Within the listing that follows, reproduce exactly the lines starting at the line with "Here is some" and ending at the line with "Written version of", inclusive, and only those. Pictures are dropped.

_Source data_:
-*-*-

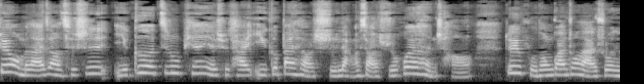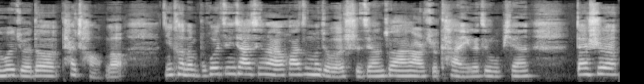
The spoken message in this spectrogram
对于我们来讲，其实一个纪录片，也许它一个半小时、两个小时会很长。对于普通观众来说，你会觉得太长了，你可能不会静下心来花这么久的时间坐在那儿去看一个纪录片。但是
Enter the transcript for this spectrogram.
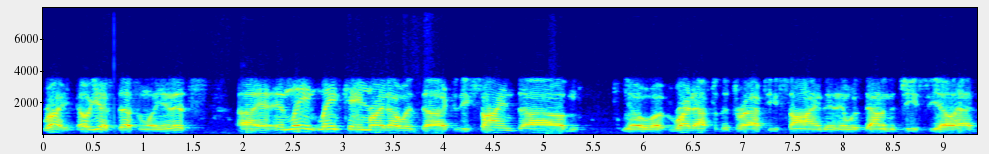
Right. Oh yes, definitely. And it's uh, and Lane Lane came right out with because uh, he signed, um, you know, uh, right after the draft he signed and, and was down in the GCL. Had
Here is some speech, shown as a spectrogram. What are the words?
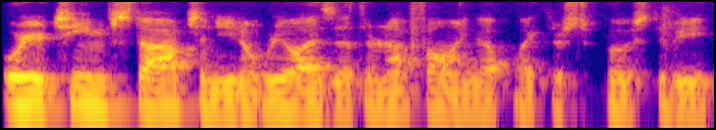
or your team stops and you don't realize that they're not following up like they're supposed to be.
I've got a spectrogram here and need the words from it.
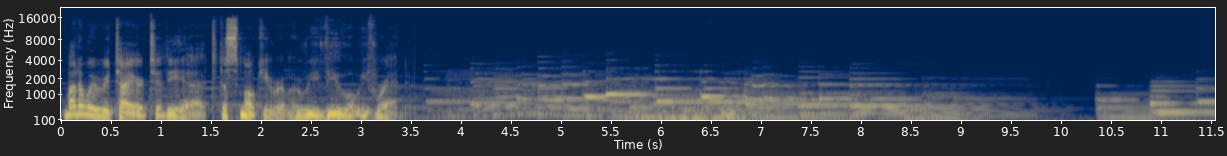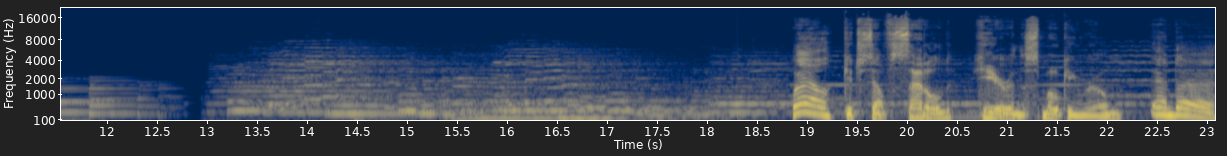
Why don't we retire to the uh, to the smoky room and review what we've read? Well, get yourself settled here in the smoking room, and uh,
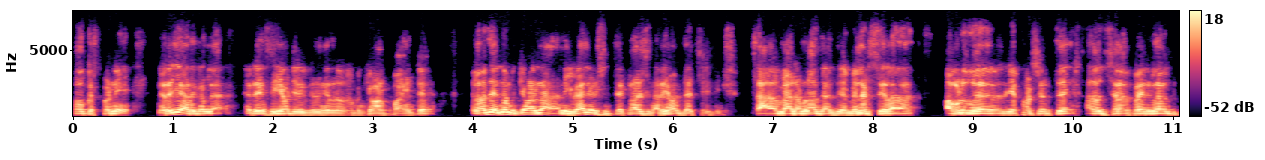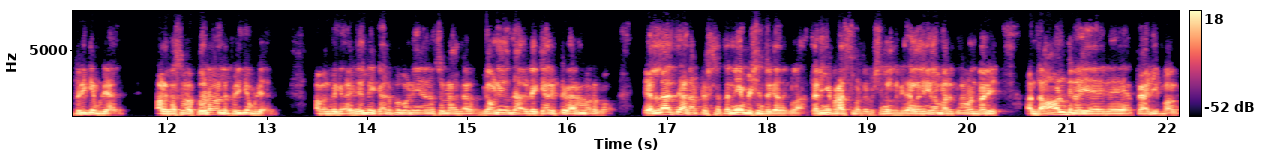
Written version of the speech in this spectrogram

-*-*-

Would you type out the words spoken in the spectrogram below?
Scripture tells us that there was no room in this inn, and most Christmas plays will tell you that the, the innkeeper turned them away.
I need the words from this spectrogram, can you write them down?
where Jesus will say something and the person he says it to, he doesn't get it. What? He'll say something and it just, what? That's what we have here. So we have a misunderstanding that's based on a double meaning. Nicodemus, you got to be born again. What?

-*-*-

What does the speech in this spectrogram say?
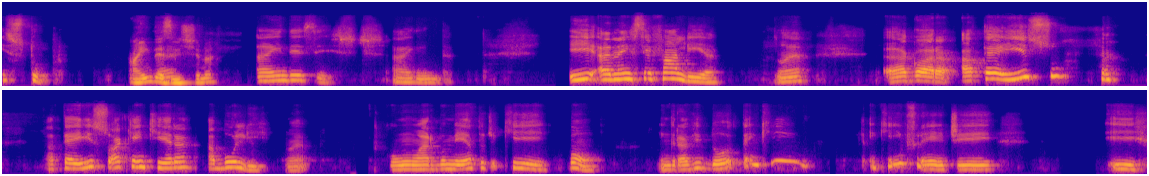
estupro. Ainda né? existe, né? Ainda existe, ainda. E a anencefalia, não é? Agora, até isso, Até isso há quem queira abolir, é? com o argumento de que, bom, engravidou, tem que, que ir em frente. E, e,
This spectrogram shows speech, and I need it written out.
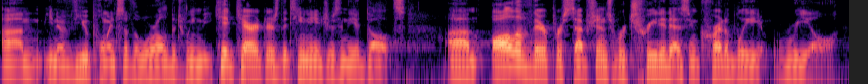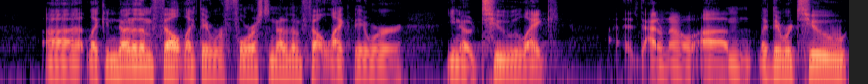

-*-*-

_Completed task_:
Here is some speech, shown as a spectrogram. What are the words?
or your team stops and you don't realize that they're not following up like they're supposed to be.
I've got a spectrogram here and need the words from it.
Why don't we retire to the uh, to the smoky room and review what we've read? Well, get yourself settled here in the smoking room, and uh,
Written version of the speech in this spectrogram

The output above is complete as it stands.